Introducing The Edjurist

Gawker Media has Gizmodo, Lifehacker, The Consumerist, Valleywag, Gawker, and seven others.


Weblogs, Inc. has Engadget, Autoblog, Joystiq, Luxist, Download Squad, and too many others to count.

Education Week and Teacher Magazine have eduwonkette, Bridging Differences, Web Watch, edbizbuzz, Digital Education, and a host of others.

CASTLE has Dangerously Irrelevant, LeaderTalk, and – now – The Edjurist!

Along with The School Law Blog, The Edjurist is a MUST-READ for anyone interested in K-12 school legal issues. We are absolutely delighted to welcome Dr. Justin Bathon (U. Kentucky) and The Edjurist to the stable of CASTLE blogs.

Here are a few of Justin’s recent posts:

  • Finding free educational law information
  • Johnson v. Poway shows why Garcetti doesn’t work for schools
  • More on why Garcetti was wrong for schools
  • Catching up … some weird dress code stories
  • Thoughts on the California home schooling decision
  • Be sure to also see guest blogger Scott Bauries’ posts on the applicability of federal e-discovery rules to K-12 education:

    • Intro
    • Document retention systems
    • There’s no better way to stay on top of the latest educational law cases, news, and odd stories than to catch Justin’s Friday Snippets. Check him out!

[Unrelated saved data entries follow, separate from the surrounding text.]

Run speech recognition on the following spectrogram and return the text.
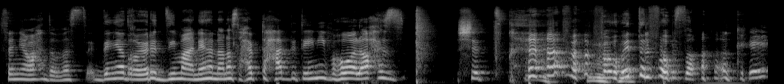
ثانية واحدة بس. الدنيا اتغيرت دي معناها إن أنا صاحبت حد تاني فهو لاحظ shit فوتت الفرصة. okay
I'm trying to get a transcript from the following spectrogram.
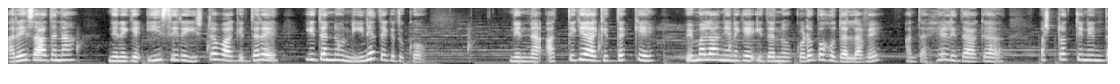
ಅರೆ ಸಾಧನ ನಿನಗೆ ಈ ಸೀರೆ ಇಷ್ಟವಾಗಿದ್ದರೆ ಇದನ್ನು ನೀನೇ ತೆಗೆದುಕೋ. ನಿನ್ನ ಅತ್ತಿಗೆ ಆಗಿದ್ದಕ್ಕೆ ವಿಮಲಾ ನಿನಗೆ ಇದನ್ನು ಕೊಡಬಹುದಲ್ಲವೇ? ಅಂತ ಹೇಳಿದಾಗ ಅಷ್ಟೊತ್ತಿನಿಂದ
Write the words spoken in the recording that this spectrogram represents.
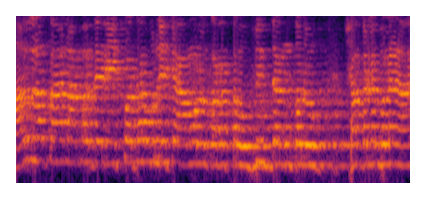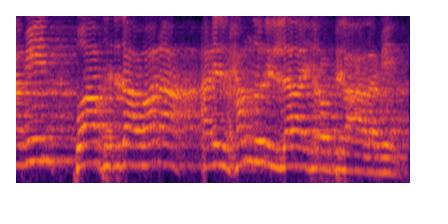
আল্লাহ তাআলা আমাদের এই কথাগুলিকে আমল করার তৌফিক দান করুক। সকলে বলেন আমিন। ওয়া ফিরদাওয়ানা আনিল হামদুলিল্লাহি রাব্বিল আলামিন।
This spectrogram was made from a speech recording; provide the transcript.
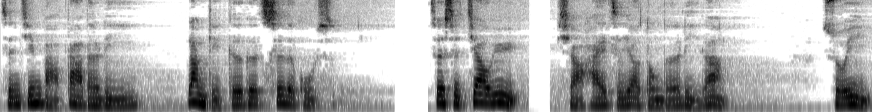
曾经把大的梨让给哥哥吃的故事，这是教育小孩子要懂得礼让。所以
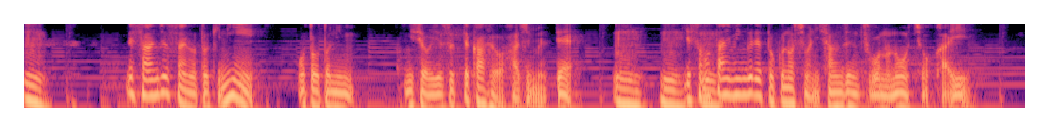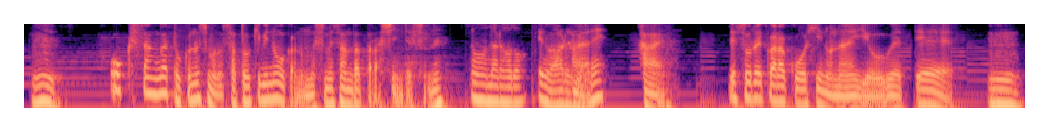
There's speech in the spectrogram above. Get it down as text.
うん。で30歳の時に弟に店を譲ってカフェを始めてうん。うん。でそのタイミングで徳之島に3000坪の農地を買いうん。奥さんが徳之島のサトウキビ農家の娘さんだったらしいんですよねおーなるほど。絵もあるんだね。はいでそれからコーヒーの苗木を植えてうん。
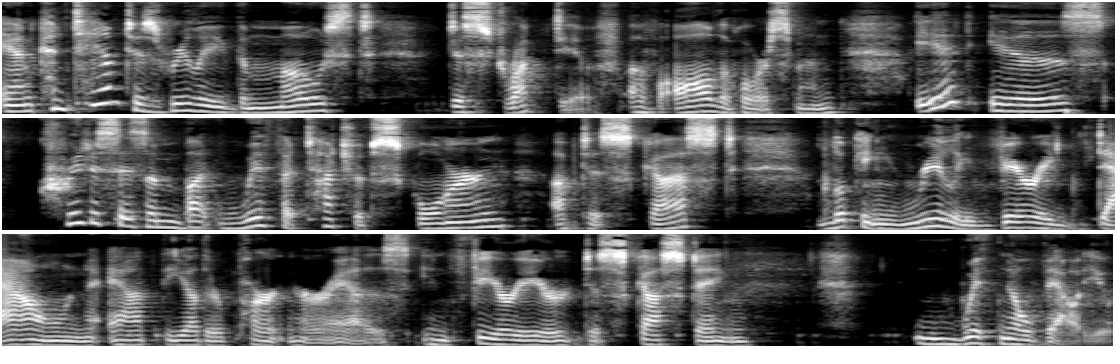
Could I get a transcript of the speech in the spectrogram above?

      Now, if I can only talk eduwonkette into being CASTLE’s education policy blog, then we’ll have some pretty good coverage of educational leadership topics (anyone interested in blogging on social justice, staff development, or school finance?!).

      Note

      CASTLE’s previous school law blog, At the Schoolhouse Gate, is being replaced by The Edjurist. If you were a loyal reader, thanks!

      How to make a black hole

      Here's the science of black holes, from supermassive monsters to ones the size of ping-pong balls.

      Videos
      • There's more than one way to make a black hole, says NASA's Michelle Thaller. They're not always formed from dead stars. For example, there are teeny tiny black holes all around us, the result of high-energy cosmic rays slamming into our atmosphere with enough force to cram matter together so densely that no light can escape.
      • CERN is trying to create artificial black holes right now, but don't worry, it's not dangerous. Scientists there are attempting to smash two particles together with such intensity that it creates a black hole that would live for just a millionth of a second.
      • Thaller uses a brilliant analogy involving a rubber sheet, a marble, and an elephant to explain why different black holes have varying densities. Watch and learn!
      • Bonus fact: If the Earth became a black hole, it would be crushed to the size of a ping-pong ball.

      Russian reporters discover 101 'tortured' whales jammed in offshore pens

      Protected animals are feared to be headed for the black market.

      (VL.ru)
      Politics & Current Affairs
      • Russian news network discovers 101 black-market whales.
      • Orcas and belugas are seen crammed into tiny pens.
      • Marine parks continue to create a high-price demand for illegal captures.
      Keep reading Show less

      China’s artificial sun reaches fusion temperature: 100 million degrees

      In a breakthrough for nuclear fusion research, scientists at China's Experimental Advanced Superconducting Tokamak (EAST) reactor have produced temperatures necessary for nuclear fusion on Earth.

      Credit: EAST Team
      Surprising Science
      • The EAST reactor was able to heat hydrogen to temperatures exceeding 100 million degrees Celsius.
      • Nuclear fusion could someday provide the planet with a virtually limitless supply of clean energy.
      • Still, scientists have many other obstacles to pass before fusion technology becomes a viable energy source.
      Keep reading Show less